  • Argyle and Diavik have approximately similar proved reserves, but probable reserves for Argyle are much higher than for Diavik. Additionally the company has some low grade probable reserves in Murowa (Zimbabwe) and an ongoing feasibility study in India (Bunder). Total recoverable reserves at end of 2010 stands at 206mln carats. In the last annual report the company listed the search for opportunities for inorganic growth in Diamonds and Minerals as key priority.

Implications:

  • Alrosa is facing high levels of investment to increase production in challenging arctic underground mining conditions. Because of low cash flow from operations it has to look to financial markets (IPO) and partnerships to secure funds for capital expenditure.
  • Teaming up with Rio Tinto gives Alrosa not only access to development capital, but also to the extensive knowledge Rio Tinto has gained by operating Diavik’s mine in Northern Canada. However, Rio Tinto will not step into a partnership with a state-controlled Russian company without getting strong commitments to secure its returns.

©2011 | Wilfred Visser | thebusinessofmining.com

Russia’s Alrosa shaping up for flotation

December 21, 2010 Comments off

“Alrosa, De Beers’ Russian rival, is considering a stock market flotation in 2012 in a move that would open the traditionally closed diamond industry to outside investors. Alrosa, controlled by Russia’s federal and regional governments, has long been the second-largest producer of diamonds behind De Beers. In 2009 the two companies mined half of the world’s diamonds, measured by carat volume. Both are private, limiting opportunities for investors in a commodity that is expected to face a supply crunch in coming years.

Fyodor Andreev, Alrosa’s chief executive, has said this would change next year. The Siberia-based miner is converting itself from a closed to an open joint stock company – or from a ZAO to an OAO in Russian corporate terminology. This will allow outside investors to buy new shares and relax ownership restrictions on the tightly-held miner.”

Source: Financial Times, December 19 2010

Observations:

  • Alrosa is currently owned by federal and regional governments. It operates mines in Russia and Angola, accounting for 25% of global carat production and 97% of the Russian production.
  • Total equity value of the company is highly uncertain, making an IPO a high-risk way of raising money. Company profit over 2009 was approx. $110mln, while loss over 2008 was approx. $1bln. The company income appears to suffer from very high cost of debt, with interest rate on interest bearing debt at approx. 13%.

Implications:

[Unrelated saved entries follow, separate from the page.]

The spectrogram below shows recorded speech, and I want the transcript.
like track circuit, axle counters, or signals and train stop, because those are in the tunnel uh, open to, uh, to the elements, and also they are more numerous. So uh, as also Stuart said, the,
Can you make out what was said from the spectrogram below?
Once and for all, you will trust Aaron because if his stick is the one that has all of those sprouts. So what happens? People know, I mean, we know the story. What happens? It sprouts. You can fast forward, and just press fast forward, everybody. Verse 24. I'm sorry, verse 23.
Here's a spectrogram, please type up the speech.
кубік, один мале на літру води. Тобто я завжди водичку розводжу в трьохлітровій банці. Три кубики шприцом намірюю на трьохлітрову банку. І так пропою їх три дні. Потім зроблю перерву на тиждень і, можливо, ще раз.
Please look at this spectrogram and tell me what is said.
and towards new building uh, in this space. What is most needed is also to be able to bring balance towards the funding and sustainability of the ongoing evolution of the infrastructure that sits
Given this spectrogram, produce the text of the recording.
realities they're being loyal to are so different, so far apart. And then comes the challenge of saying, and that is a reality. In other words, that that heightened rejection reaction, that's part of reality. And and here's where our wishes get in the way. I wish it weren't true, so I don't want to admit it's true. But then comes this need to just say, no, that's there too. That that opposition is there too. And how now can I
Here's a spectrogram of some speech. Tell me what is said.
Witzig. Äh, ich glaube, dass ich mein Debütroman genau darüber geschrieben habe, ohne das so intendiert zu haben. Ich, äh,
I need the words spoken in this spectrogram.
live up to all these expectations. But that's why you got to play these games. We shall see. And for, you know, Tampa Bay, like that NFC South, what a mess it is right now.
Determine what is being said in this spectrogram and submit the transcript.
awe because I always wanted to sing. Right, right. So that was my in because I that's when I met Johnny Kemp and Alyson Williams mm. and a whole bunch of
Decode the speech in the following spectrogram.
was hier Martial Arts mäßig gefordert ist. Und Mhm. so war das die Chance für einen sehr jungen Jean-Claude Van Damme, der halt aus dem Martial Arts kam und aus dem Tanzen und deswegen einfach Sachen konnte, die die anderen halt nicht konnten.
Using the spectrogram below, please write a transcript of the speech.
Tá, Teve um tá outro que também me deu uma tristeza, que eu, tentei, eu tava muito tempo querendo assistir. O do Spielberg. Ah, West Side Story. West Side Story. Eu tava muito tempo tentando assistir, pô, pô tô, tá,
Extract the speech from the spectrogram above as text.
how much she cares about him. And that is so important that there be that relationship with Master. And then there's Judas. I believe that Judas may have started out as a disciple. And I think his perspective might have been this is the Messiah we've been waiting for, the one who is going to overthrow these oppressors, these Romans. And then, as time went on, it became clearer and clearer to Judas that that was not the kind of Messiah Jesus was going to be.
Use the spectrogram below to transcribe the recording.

  • Alrosa will need considerable amounts of cash to be able to move to underground mining in various mines in Siberia. As the governments are not able to provide the money required for this expansion, they are forced to open up the shareholding structure to attract capital from the market.
  • Although the ownership of the company will be loosened, it is unlikely the free floating shares will be a major part of the total company ownership. However, the redistribution of government ownership might cause internal struggles: the federal government currently holds just over 50% of the shares, which would be diluted to below 50% after an IPO.

©2010 | Wilfred Visser | thebusinessofmining.com